Sara Shewell Hayden (1862-1939)
Born in Chicago, Illinois on February 8, 1862, Sara Shewell Hayden graduated with honors in 1890 from The Art Institute of Chicago before moving to Cincinnati, Ohio to teach at Mount Auburn Young Ladies Institute. She returned to Illinois the following year to accept a position at Grant Collegiate Institute where she taught for four years. This prestigious prep school, formerly called Misses Grant’s Seminary for Young Ladies, trained women for Vassar College in New York.
During this time, she had three watercolors accepted in Chicago’s 1893 Woman’s Illinois Exposition at the World’s Columbian Exposition. Hayden left her teaching positions to travel abroad in 1896 and spent two winters in Paris. She worked in several painters’ studios including that of American Charles C. Lasar (1856-1936) who opened his atelier to English-speaking women including famed painter Cecilia Beaux (1855-1942). Although few women were included in the Paris Salon in the late 19th century, Hayden’s art was the exception in 1898. Her work was also exhibited widely in the United States at venues in New York, Philadelphia, Chicago, and St. Louis.
In 1899 the position of Art Department director at the University of Nebraska in Lincoln became open with the departure of Cora Parker. William M. R. French, Director of The Art Institute of Chicago, recommended that Hayden, one of his students and a talented silver medal recipient, inquire about the position. Hayden applied and was offered the post the same year.
During her years in Lincoln, Hayden taught drawing and painting and also conducted art classes for the public on Saturdays. A few years later, the artist was commissioned by the class of 1902 to paint a portrait of Ellen Smith, the University’s first female faculty member and registrar, who had died after many years of service. Although portrait commissions would have been more lucrative, Hayden also painted other subjects. In the Museum of Nebraska Art’s still life titled Tulips, Hayden used watercolor, however the dark, rich hues and velvety background resemble oil painting. Hayden placed the vase off center allowing the expressive flowers to bend toward the middle of the painting. Not unlike her mentors Frank Duveneck (1848-1919) and William Merritt Chase (1849-1916), Hayden’s painting possesses dark romantic qualities with visible brush strokes and reflective light and shadows that reveal their source. Hayden captured the elegance of the flowers and established a dark, brooding mood in her work through color, light, and composition.
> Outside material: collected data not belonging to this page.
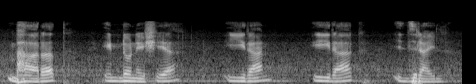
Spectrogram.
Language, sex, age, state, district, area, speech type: Sanskrit, male, 18-30, Assam, Kokrajhar, rural, spontaneous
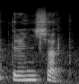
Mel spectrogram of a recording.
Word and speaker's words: त्रिंशत्: 31 को एक त्रिंशत, त्रिंशत इसका उच्चारण होता है त्रिंशत, और 32 को द्वात्रिंशत,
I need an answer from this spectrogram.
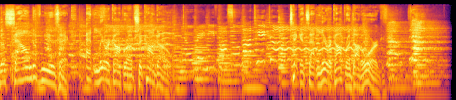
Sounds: Speech, Music

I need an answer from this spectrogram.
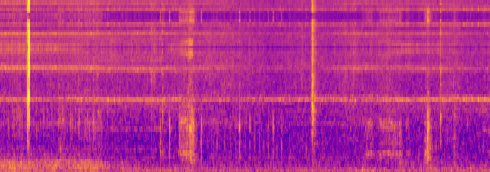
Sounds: Engine

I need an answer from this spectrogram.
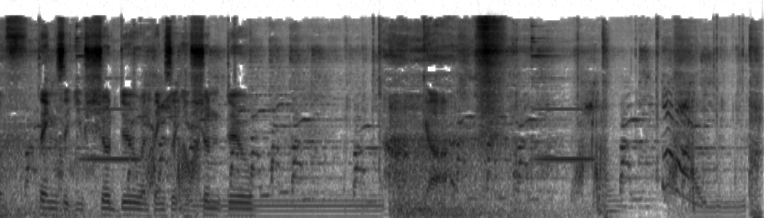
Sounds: Speech, Music

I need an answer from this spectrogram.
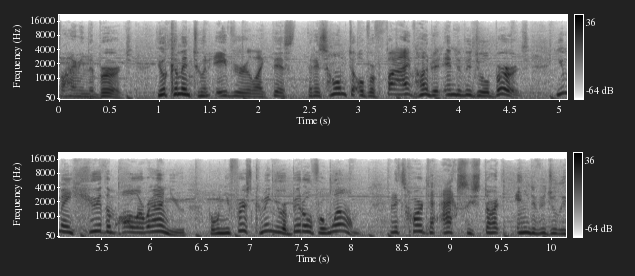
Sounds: Music, Speech

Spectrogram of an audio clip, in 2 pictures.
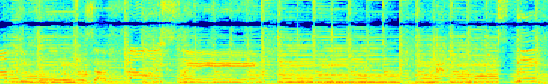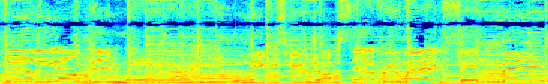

In 1905 Hayden notified the University that she was taking a one-year leave of absence to accept an invitation from Chase to paint and study in Spain and revisit Paris and London on her own. The trip would include landscape painting, studying from living models and masterpieces at Spain’s Prado Museum. Her letter to the Chancellor and Board or Regents emphasized Chase’s reputation as an artist and the prestige this would bring to the University. She continued: “I feel sure that the benefits resulting to the University from renewed personal vigor and the accumulation of desirable material for lecture purposes will offset any feasible disadvantage.” For her replacement, she strategically wrote that Director French of The Art Institute could recommend a substitute. Records such as this as well as painting commissions and sales indicate that Hayden enjoyed autonomy during her 17-year stay in Nebraska
Hayden arrived when the art community in Nebraska was beginning to flourish. The Haydon Art Club, established in 1888 and one of the first arts organizations in Lincoln, had become the Nebraska Art Association (NAA) the year after Hayden’s arrival, and its activities helped to bolster the art climate. The tradition of hosting exhibitions of East Coast art that Hayden’s predecessor Cora Parker began was becoming well established. The NAA, according to Hayden, had hosted several exhibitions and had guaranteed the safe arrival and return of the artwork. From these exhibitions, the NAA purchased pieces for its collection and, as artists learned of these practices, they were more willing to send their works to Nebraska.
Hayden was 54 when she resigned from the University in 1916 and returned to Chicago. A search for an exhibition record brings up little evidence of art activity after she left Nebraska. In a letter to Clarissa Bucklin for Nebraska Art and Artists in 1930, she spoke of being a “shut-in” for the previous 10 years and that she was not well enough to “stand much excitement.” She died in 1939 in Park Ridge, Illinois.
– Museum of Nebraska Art